Apple Watch put to the test for patient engagement

From the mHealthNews archive
By Eric Wicklund

Nebraska Medicine is joining the growing ranks of providers who are trying out the Apple Watch to improve patient engagement.

The health system, comprised of The Nebraska Medical Center, Bellevue Medical Center and UNMC Physicians, is working with its EHR provider, Epic, to make several apps available to patients, as well as one targeted at physicians.

[See also: Epic makes another play for mHealth access to EHRs]

“We’re always looking for ways to improve the satisfaction of our patients,” Michael Ash, MD, chief transformation officer at Nebraska Medicine, recently told WOWT NBC Omaha. “We recognize that as more of our patients use devices like the Apple Watch, we not only have to be able to use that technology to initially provide convenience for them, but we also have to envision how we can also improve patient outcomes via use of the device in the future.”

Like so many other health systems experimenting with the form factor, Nebraska Health sees the Apple Watch as a quick and relatively unobtrusive way to get the patient's attention and pass along simple information, such as a medication reminder, upcoming appointment or a note from one's doctor.

First out of the gate is the Epic MyChart app for Apple Watch, which gives users access to messages from care providers, appointment information, notices (billing details, health reminders and test results) and medication information. Another app in development would enable users to receive quick "tap" messages from care providers, while yet another would enable them to reschedule upcoming appointments if an earlier time slot opened up.

[See also: Is the Apple Watch a pioneer or pinata?]

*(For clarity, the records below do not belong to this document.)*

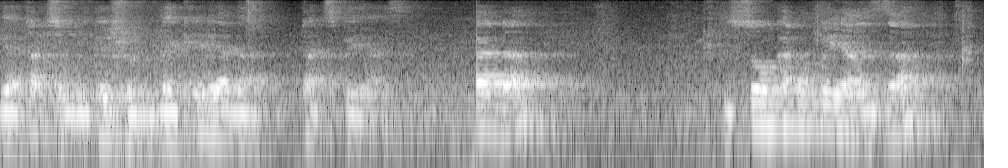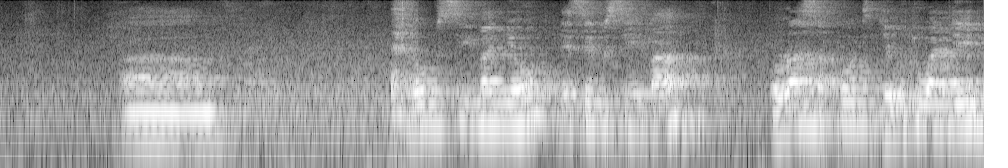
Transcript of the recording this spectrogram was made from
their tax obligation like any other taxpayers. Uganda tusooka n'okweyanza um, n'okusiima nnyo nesekusiima olwa sapooti gye butuwadde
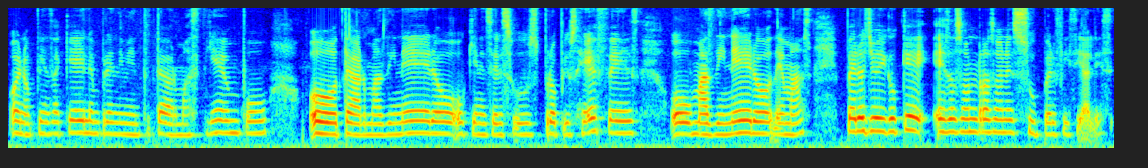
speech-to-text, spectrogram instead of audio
bueno, piensa que el emprendimiento te va a dar más tiempo o te va a dar más dinero o quieren ser sus propios jefes o más dinero, demás. Pero yo digo que esas son razones superficiales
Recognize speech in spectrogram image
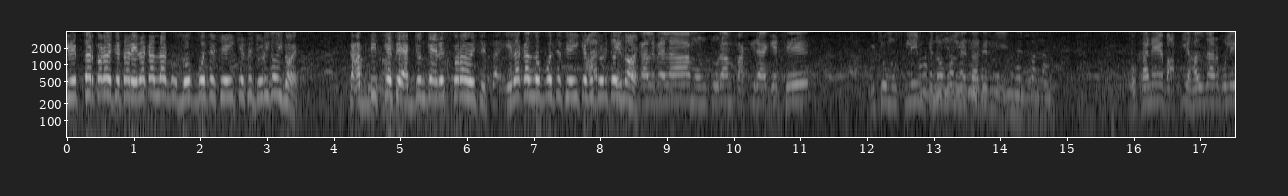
গ্রেপ্তার করা হয়েছে তার এলাকার লোক বলছে সে এই কেসে জড়িতই নয়। কাকদ্বীপ কেসে একজনকে অ্যারেস্ট করা হয়েছে এলাকার লোক বলছে সে এই কেসে আজকে জড়িতই নয়। সকালবেলা মন্টুরাম পাকিরা গেছে কিছু মুসলিম তৃণমূল নেতাদের নিয়ে। ওখানে বাপি হালদার বলে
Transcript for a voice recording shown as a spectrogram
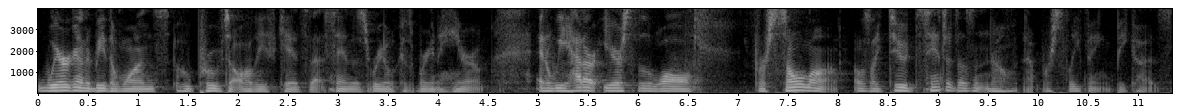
we're going to be the ones who prove to all these kids that Santa's real cuz we're going to hear him. And we had our ears to the wall for so long. I was like, dude, Santa doesn't know that we're sleeping because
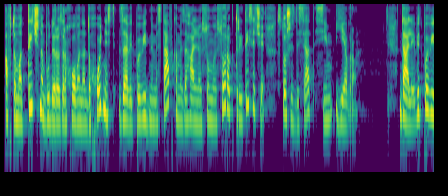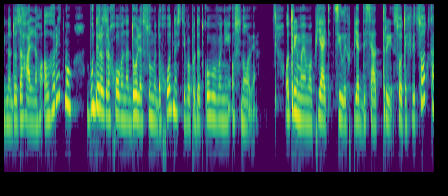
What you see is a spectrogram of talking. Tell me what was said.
автоматично буде розрахована доходність за відповідними ставками загальною сумою 43 тисячі 167 євро. Далі, відповідно до загального алгоритму, буде розрахована доля суми доходності в оподатковуваній основі. Отримаємо 5,53%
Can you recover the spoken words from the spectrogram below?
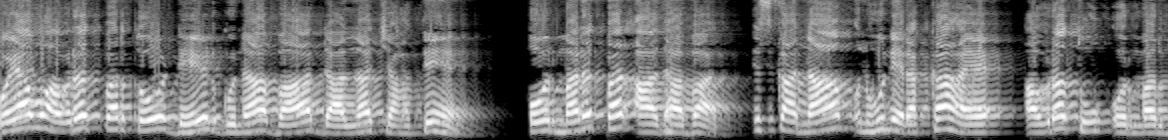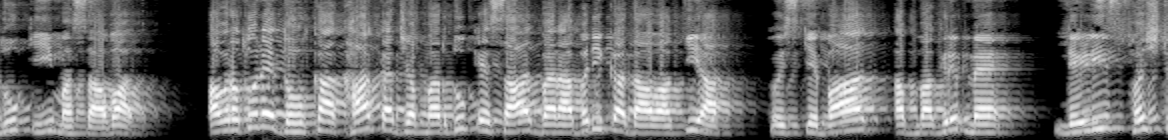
گویا وہ عورت پر تو ڈیڑھ گنا بار ڈالنا چاہتے ہیں اور مرد پر آدھا بار۔ اس کا نام انہوں نے رکھا ہے عورتوں اور مردوں کی مساوات۔ عورتوں نے دھوکہ کھا کر جب مردوں کے ساتھ برابری کا دعویٰ کیا، تو اس کے بعد اب مغرب میں لیڈیز فرسٹ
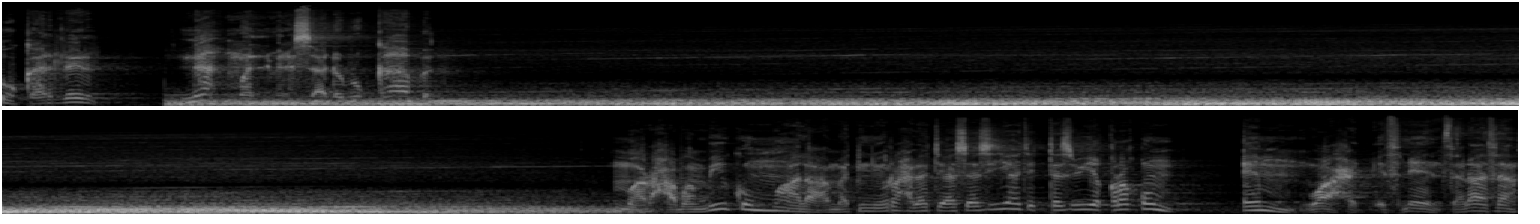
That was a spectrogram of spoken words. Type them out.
أكرر نأمل من السادة الركاب مرحبا بكم على متن رحلة أساسيات التسويق رقم M واحد اثنين ثلاثة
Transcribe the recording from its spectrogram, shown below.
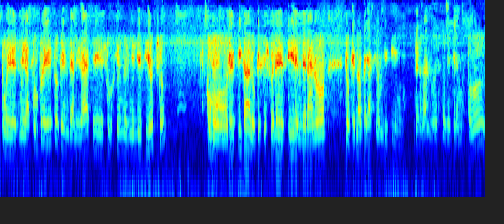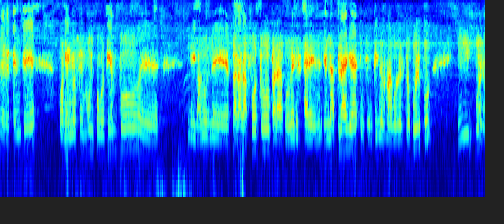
Pues mira, fue un proyecto que en realidad eh, surgió en 2018 como réplica a lo que se suele decir en verano, lo que es la operación bikini, ¿verdad? ¿No? Esto que queremos todos, de repente ponernos en muy poco tiempo, eh, digamos, para la foto, para poder estar en, la playa sin sentirnos mal con nuestro cuerpo. Y bueno,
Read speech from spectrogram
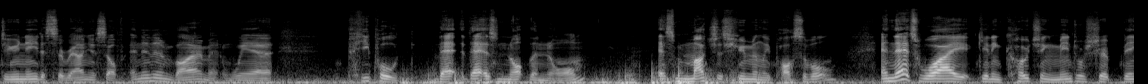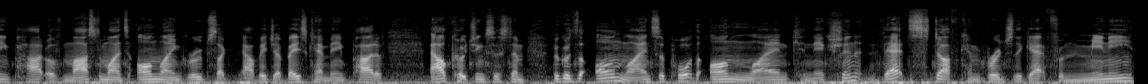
do you need to surround yourself in an environment where people that that is not the norm as much as humanly possible and that's why getting coaching, mentorship, being part of masterminds, online groups like our VJ Basecamp, being part of our coaching system, because the online support, the online connection, that stuff can bridge the gap for many,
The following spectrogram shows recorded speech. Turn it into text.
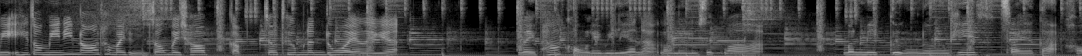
มิฮิโตมินี่เนาะทำไมถึงต้องไปชอบกับเจ้าทึมนั่นด้วยอะไรเงี้ย ในภาคของเลเวเลียนอะเราเลยรู้สึกว่ามันมีกึ่งหนึ่งที่ไซยากะเขา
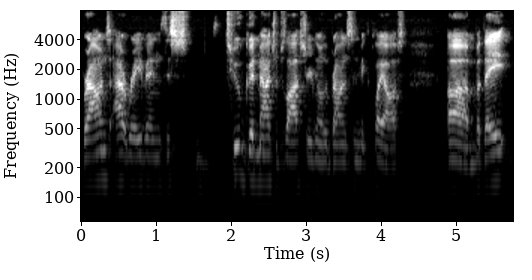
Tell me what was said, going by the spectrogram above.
Browns at Ravens. This two good matchups last year, even though the Browns didn't make the playoffs. Um, but they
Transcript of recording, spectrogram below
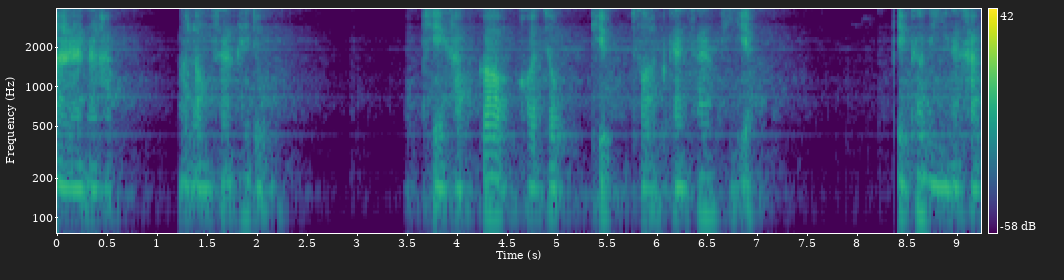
มานะครับมาลองสร้างให้ดู โอเคครับ ก็ขอจบคลิปสอนการสร้าง PF เพียงเท่านี้นะครับ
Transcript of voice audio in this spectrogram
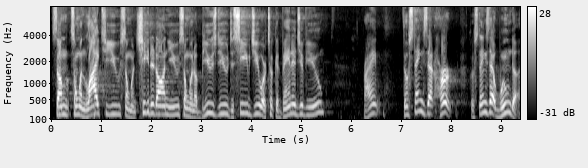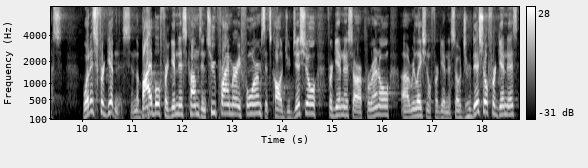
Some, someone lied to you, someone cheated on you, someone abused you, deceived you, or took advantage of you, right? Those things that hurt, those things that wound us. What is forgiveness? In the Bible, forgiveness comes in two primary forms. It's called judicial forgiveness or parental uh, relational forgiveness. So, judicial forgiveness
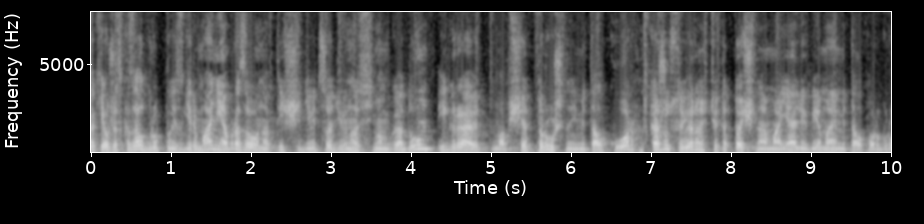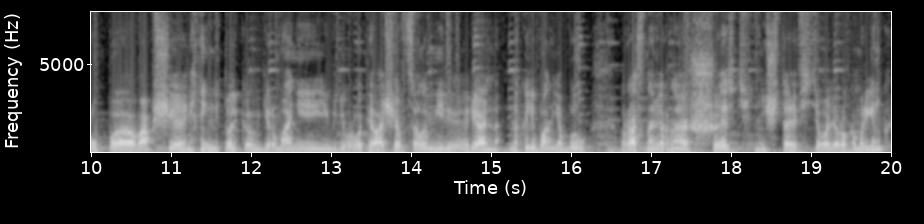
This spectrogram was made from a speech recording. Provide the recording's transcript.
Как я уже сказал, группа из Германии, образована в 1997 году, играют вообще трушный металкор. Скажу с уверенностью, это точно моя любимая металкор группа вообще, не только в Германии и в Европе, а вообще в целом мире, реально. На Калибан я был раз, наверное, 6, не считая фестиваля Роком Ринг.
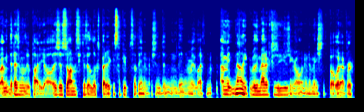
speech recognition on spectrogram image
I mean, that doesn't really apply to y'all. It's just honestly because it looks better. Because some people said the animation didn't, they didn't really like them. I mean, not like it really matters because you're using your own animations, but whatever.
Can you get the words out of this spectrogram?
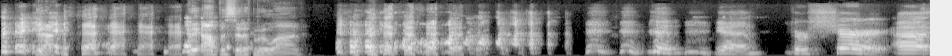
Yeah. the opposite of Mulan. yeah, for sure. Uh,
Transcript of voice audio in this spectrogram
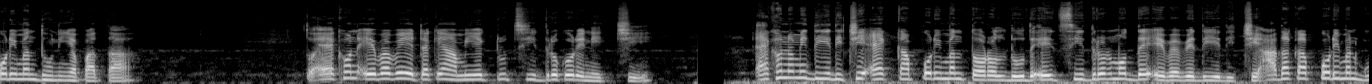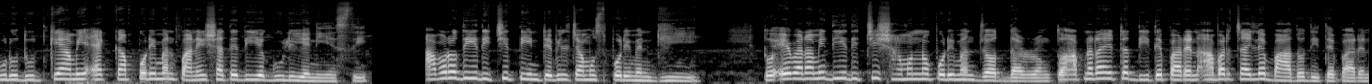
পরিমাণ ধনিয়া পাতা। তো এখন এভাবে এটাকে আমি একটু ছিদ্র করে নিচ্ছি। এখন আমি দিয়ে দিচ্ছি এক কাপ পরিমাণ তরল দুধ। এই ছিদ্রর মধ্যে এভাবে দিয়ে দিচ্ছি। আধা কাপ পরিমাণ গুঁড়ো দুধকে আমি এক কাপ পরিমাণ পানির সাথে দিয়ে গুলিয়ে নিয়েছি। আবারও দিয়ে দিচ্ছি তিন টেবিল চামচ পরিমাণ ঘি। তো এবার আমি দিয়ে দিচ্ছি সামান্য পরিমাণ জর্দার রং। তো আপনারা এটা দিতে পারেন, আবার চাইলে বাদও দিতে পারেন।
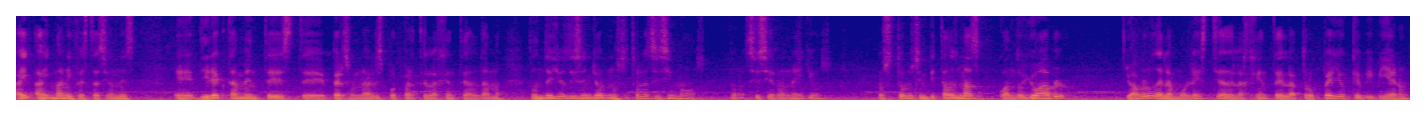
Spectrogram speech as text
hay, hay manifestaciones eh, directamente este, personales por parte de la gente de Aldama, donde ellos dicen, yo, nosotros las hicimos, no las hicieron ellos. Nosotros los invitamos, más, cuando yo hablo, yo hablo de la molestia de la gente, del atropello que vivieron,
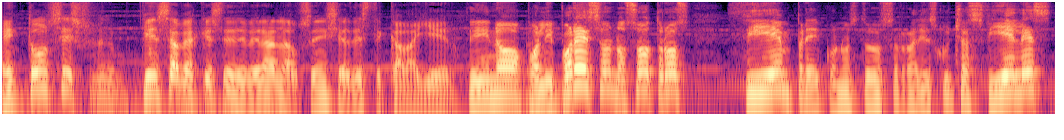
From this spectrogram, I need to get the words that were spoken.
Entonces, ¿quién sabe a qué se deberá la ausencia de este caballero? Sí, no, Poli. Por eso nosotros, siempre con nuestros radioescuchas fieles,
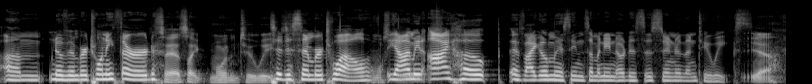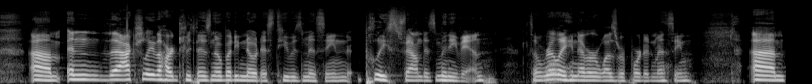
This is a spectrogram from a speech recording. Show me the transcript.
um, november 23rd Say that's like more than two weeks. to december 12th Almost yeah two i mean weeks. i hope if i go missing somebody notices sooner than two weeks yeah. um, and the, actually, the hard truth is nobody noticed he was missing. Police found his minivan. So really, he never was reported missing. Um,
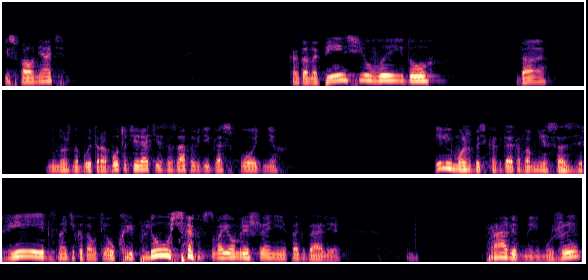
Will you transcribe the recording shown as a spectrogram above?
исполнять, когда на пенсию выйду, да, не нужно будет работу терять из-за заповедей Господних, или, может быть, когда это во мне созреет, знаете, когда вот я укреплюсь в своем решении и так далее. Праведные мужи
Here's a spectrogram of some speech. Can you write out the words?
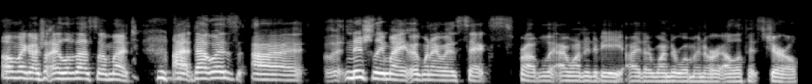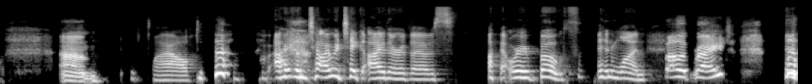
Oh my gosh, I love that so much. Uh, that was uh, initially my when I was six. Probably I wanted to be either Wonder Woman or Ella Fitzgerald. Um, wow, I would I would take either of those or both in one. Both, right?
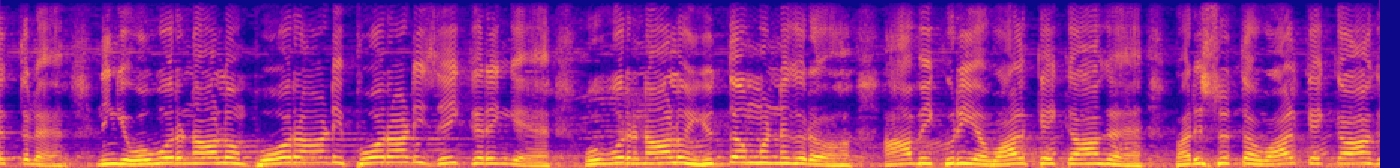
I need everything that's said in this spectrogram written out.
உலகத்தில் நீங்கள் ஒவ்வொரு நாளும் போராடி போராடி ஜெயிக்கிறீங்க. ஒவ்வொரு நாளும் யுத்தம் பண்ணுகிறோம். ஆவிக்குரிய வாழ்க்கைக்காக பரிசுத்த வாழ்க்கைக்காக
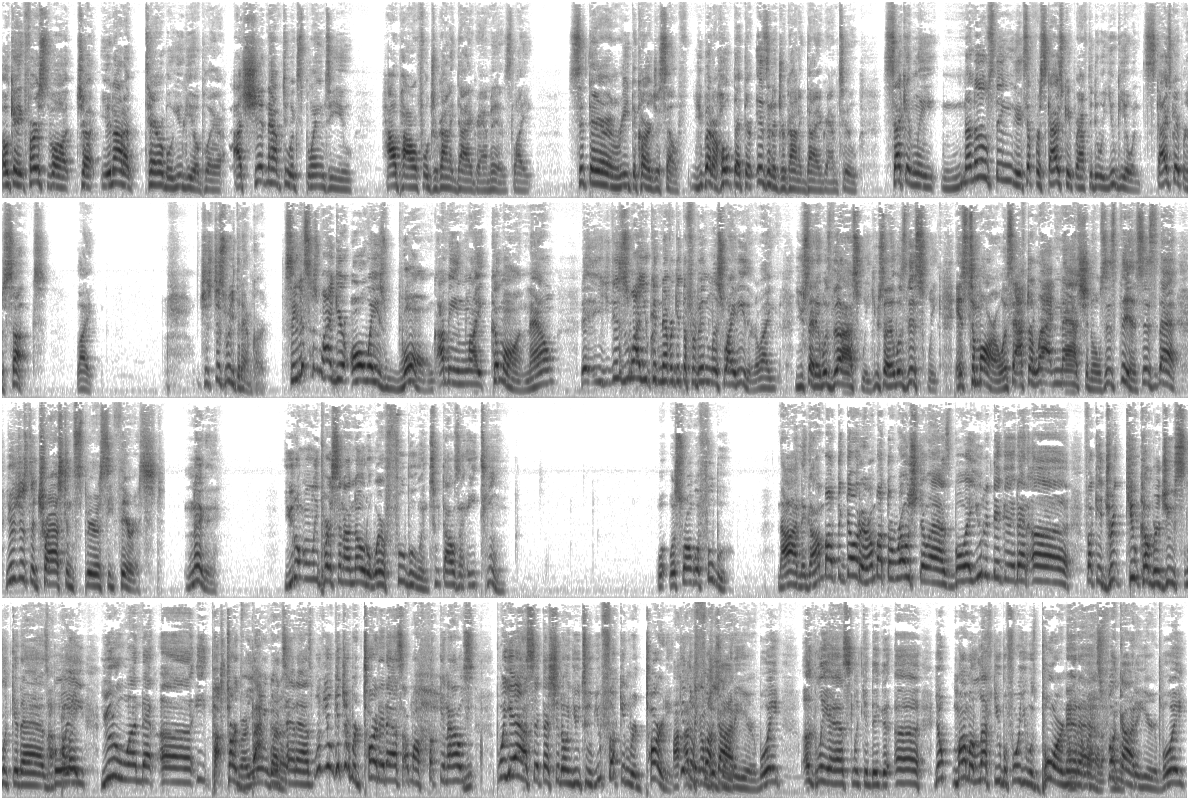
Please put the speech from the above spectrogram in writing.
Okay, first of all, Chuck, you're not a terrible Yu Gi Oh player. I shouldn't have to explain to you how powerful Dragonic Diagram is. Like, sit there and read the cards yourself. You better hope that there isn't a Dragonic Diagram too. Secondly, none of those things except for Skyscraper have to do with Yu Gi Oh! and Skyscraper sucks. Like, just just read the damn card. See, this is why you're always wrong. I mean, like, come on now. This is why you could never get the forbidden list right either. Like you said, it was last week. You said it was this week. It's tomorrow. It's after Latin Nationals. It's this. It's that. You're just a trash conspiracy theorist, nigga. You the only person I know to wear FUBU in 2018. What's wrong with FUBU? Nah, nigga, I'm about to go there. I'm about to roast your ass, boy. You the nigga that uh fucking drink cucumber juice looking ass, boy. I like- you the one that uh eat Pop Tarts Bro, you ain't backwards gotta- head ass. What if you get your retarded ass out my fucking house? Boy, yeah, I said that shit on YouTube. You fucking retarded. Get I the fuck out gonna- of here, boy. Ugly ass looking nigga. Uh, your mama left you before you was born, head I'm- ass. Fuck out of here, boy.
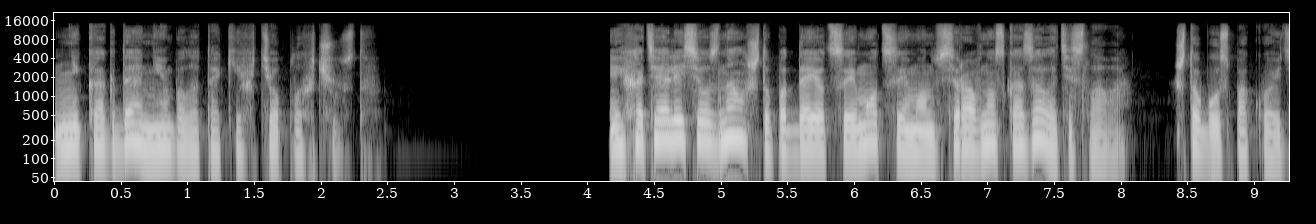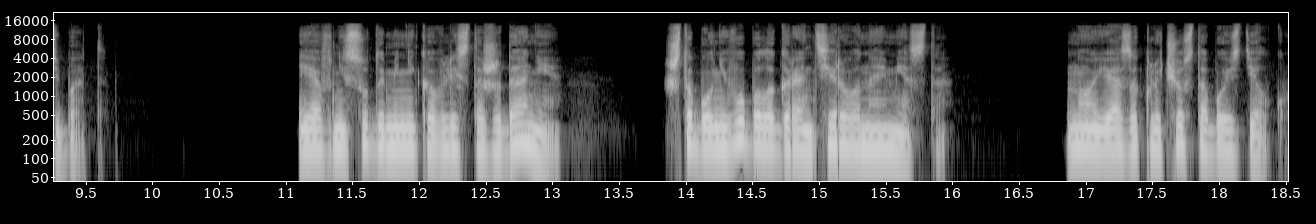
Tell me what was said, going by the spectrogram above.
никогда не было таких теплых чувств. И хотя Олесио знал, что поддается эмоциям, он все равно сказал эти слова, чтобы успокоить Бет. Я внесу Доминика в лист ожидания, чтобы у него было гарантированное место. Но я заключу с тобой сделку.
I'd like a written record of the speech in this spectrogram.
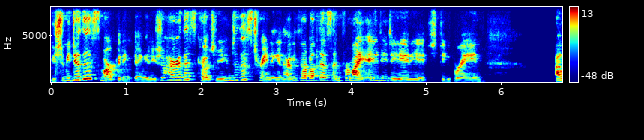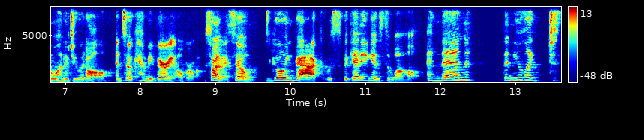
you should be do this marketing thing and you should hire this coach and you can do this training. And have you thought about this? And for my ADD, ADHD brain, I want to do it all. And so it can be very overwhelming. So anyway, so going back with spaghetti against the wall. And then then you like just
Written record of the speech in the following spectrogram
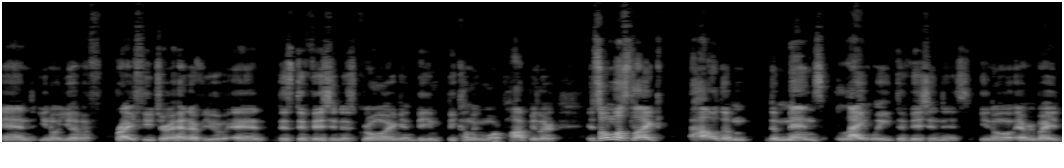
and you know you have a bright future ahead of you. And this division is growing and being becoming more popular. It's almost like how the the men's lightweight division is. You know, everybody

Another app builds off Epic's Haiku mobile app for the iPhone, giving physicians access to patient records and schedules and enabling them to dictate a note or message into the patient's record or to the patient.

“It's great to see Nebraska Medicine help lead the way on patient engagement with the Apple Watch," Sumit Rana, Epic's senior vice president for research and development, told the news station. “Wearables such as the Apple Watch have great potential to empower patients as active participants in their own healthcare and wellness while improving the overall care experience.”

 

[See also: Smartwatches are missing a crucial market]